[Dataset records]
● ● ● ● ● ● ●
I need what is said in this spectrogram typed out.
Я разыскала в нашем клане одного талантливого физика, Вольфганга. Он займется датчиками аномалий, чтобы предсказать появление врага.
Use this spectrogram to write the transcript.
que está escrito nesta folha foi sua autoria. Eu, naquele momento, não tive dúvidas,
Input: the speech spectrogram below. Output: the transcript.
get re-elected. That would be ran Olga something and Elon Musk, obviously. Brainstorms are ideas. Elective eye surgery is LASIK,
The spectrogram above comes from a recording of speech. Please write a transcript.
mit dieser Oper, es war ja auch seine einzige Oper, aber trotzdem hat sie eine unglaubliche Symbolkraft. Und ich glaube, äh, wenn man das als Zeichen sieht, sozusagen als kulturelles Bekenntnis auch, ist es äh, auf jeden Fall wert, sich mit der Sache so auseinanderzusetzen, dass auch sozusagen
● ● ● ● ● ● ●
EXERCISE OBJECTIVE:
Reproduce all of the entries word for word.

EXERCISE RESULT:
I need what is said in this spectrogram typed out.
Я разыскала в нашем клане одного талантливого физика, Вольфганга. Он займется датчиками аномалий, чтобы предсказать появление врага.
Use this spectrogram to write the transcript.
que está escrito nesta folha foi sua autoria. Eu, naquele momento, não tive dúvidas,
Input: the speech spectrogram below. Output: the transcript.
get re-elected. That would be ran Olga something and Elon Musk, obviously. Brainstorms are ideas. Elective eye surgery is LASIK,
The spectrogram above comes from a recording of speech. Please write a transcript.
mit dieser Oper, es war ja auch seine einzige Oper, aber trotzdem hat sie eine unglaubliche Symbolkraft. Und ich glaube, äh, wenn man das als Zeichen sieht, sozusagen als kulturelles Bekenntnis auch, ist es äh, auf jeden Fall wert, sich mit der Sache so auseinanderzusetzen, dass auch sozusagen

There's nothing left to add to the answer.